Year-End Reflection from TOLI Executive Director, Deborah Lauter


I first learned about the Holocaust in my ninth grade world history class in Sacramento. My teacher put a picture of Hitler up on a screen, pointed at me and said, “You’re a Jew. Tell the class about the Holocaust.” You can imagine my humiliation at being singled out in that way—compounded with the fact that I knew very little about the Nazi genocide. My parents (not unlike many first-generation American Jews) had not spoken of the close to 200 members of my family who perished.

I imagine that my teacher thought he taught the Holocaust. I have always had mixed feelings about efforts to mandate Holocaust education, because after my high school experience I know full well how it is taught is critically important. I also now know that there has not been sufficient support for teachers to get it right.
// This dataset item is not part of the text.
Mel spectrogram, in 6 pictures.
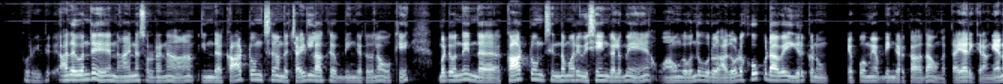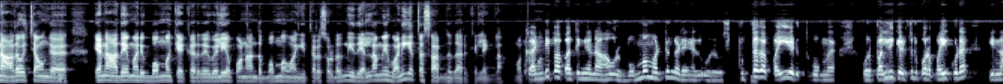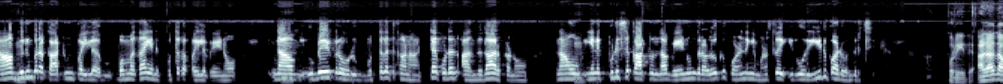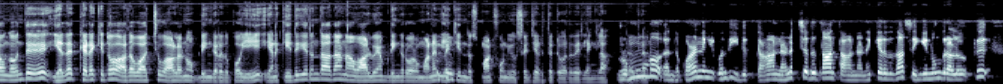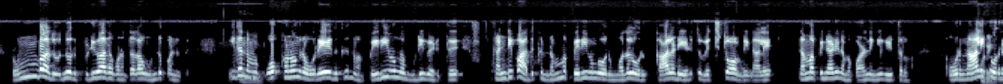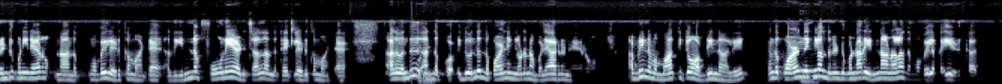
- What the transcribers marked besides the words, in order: in English: "கார்ட்டூன்ஸ்"; in English: "சைல்ட் லாக்"; in English: "பட்"; in English: "கார்ட்டூன்ஸ்"; tapping; in English: "ஹூக்கட்டாவே"; distorted speech; other background noise; "அது" said as "அந்து"; other noise; chuckle; in English: "ஸ்மார்ட் போன் யூசேஜ்"; in English: "மொபைல்ல"; in English: "மொபைல"
- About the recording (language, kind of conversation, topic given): Tamil, podcast, ஸ்மார்ட்போன் பயன்படுத்தும் பழக்கத்தை எப்படிக் கட்டுப்படுத்தலாம்?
That is why after a career in civil and human rights, this past September I enthusiastically accepted the position of Executive Director of The Olga Lengyel Institute for Holocaust Studies and Human Rights (TOLI).

TOLI has become one of the most highly-regarded Holocaust education programs for teachers. Close to 4,000 educators have attended TOLI’s intensive seminars in the U.S. and throughout Europe, primarily in states and countries where there has been little or no quality Holocaust education. Teachers can be overwhelmed by the quantity of resources available online and by the daunting task of teaching this challenging subject. TOLI’s unique pedagogy provides them with the skills and confidence to make their courses relevant for today’s students.

All TOLI seminars include sessions on vibrant Jewish history and culture before and after the Holocaust, so that teachers (the majority of whom are not Jewish) don’t see Jews just in the context of being victims. Our participants learn how to break down stereotypes and how to guide students to confront antisemitism and all forms of prejudice, bigotry, and discrimination.

We are at a critical juncture in history when the number of survivors and knowledge of the Holocaust are decreasing; while antisemitism, extremism, and Holocaust disinformation and denial are increasing. We are also at a time when teachers are being prevented from teaching about racism, and books are being banned. Holocaust education–when done well— provides a lens through which teachers can lead their students to examine their role in civil society to stand against hate.

TOLI graduates regularly tell us that our seminars are the best professional development they have ever had—some even say life-changing–and that our programs are having a significant impact in their classrooms and communities. I truly believe that Holocaust and human rights education is one of the most important keys we have to ensuring that democracy thrives here and in Europe.

TOLI provides all our programs without charge to teachers. Your gift to TOLI is critically important and much appreciated. 

Best wishes for Happy Holidays and a Safe and Healthy 2023. 


For more information about The Olga Lengyel Institute for Holocaust Studies and Human Rights (TOLI), please contact

TOLI is located at 58 East 79th Street in Manhattan. (get directions)